American, which is seeking regulatory approval of its proposed partnership across the Atlantic with British Airways, has warned that a walk-out would cost it in the region of $1bn (pounds 610m) a month, which would wipe out recent profits.
Unless a settlement is achieved at so-called "super-mediation" talks in Washington DC under federal government auspices, the pilots' union, the Allied Pilots' Association, has vowed to declare a strike at midnight this Friday. Union officials have put the likelihood of a strike at about 50-50.
A strike could have a damaging ripple effect throughout the US economy. American accounts for about 20 per cent of US passenger travel and has a large share of freight and mail traffic. Most concerned are cities that are American hubs, like Miami, Chicago and its home base, Dallas-Fort Worth.
It would also cast a chill over the Caribbean and Latin America, two regions where American is the pre-eminent US carrier.
In preparation for the worst, American has already prepared redundancy notices for 90,000 employees who would be placed on emergency unpaid leave. Also grounded would be American Eagle, the carriers commuter subsidiary.

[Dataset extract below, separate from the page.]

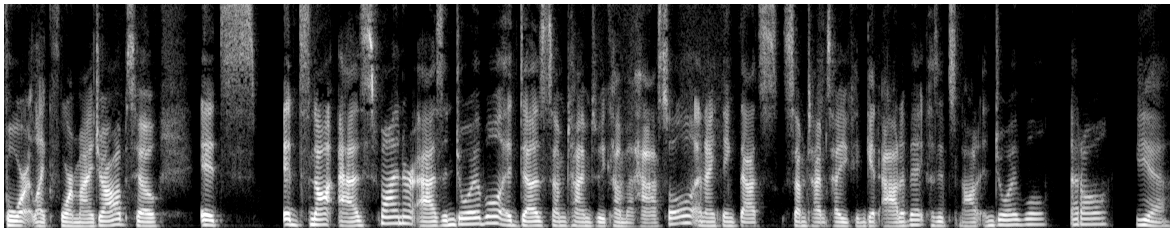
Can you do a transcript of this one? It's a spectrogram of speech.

The company, which is headed by the irascible Robert Crandall, has also drawn $1bn from an existing credit line and borrowed an additional $1bn - with its entire fleet as collateral - to provide it with a cash cushion to ride through a strike.
At issue is the pilots' demand for an 11.5 per cent pay rise over the four-year life of a new contract. American, which reported record profits in 1996, is offering 5 per cent. "We are faced with two disastrous alternatives - unacceptably high costs or cessation of operations," Mr Crandall wrote in a memo to employees.
For travellers, it is a nightmare scenario. Friday also marks the start of a public holiday, the "President's Day" weekend, and the start of half- term for many schools. A strike could leave thousands of travellers either unable to travel or stranded away from home.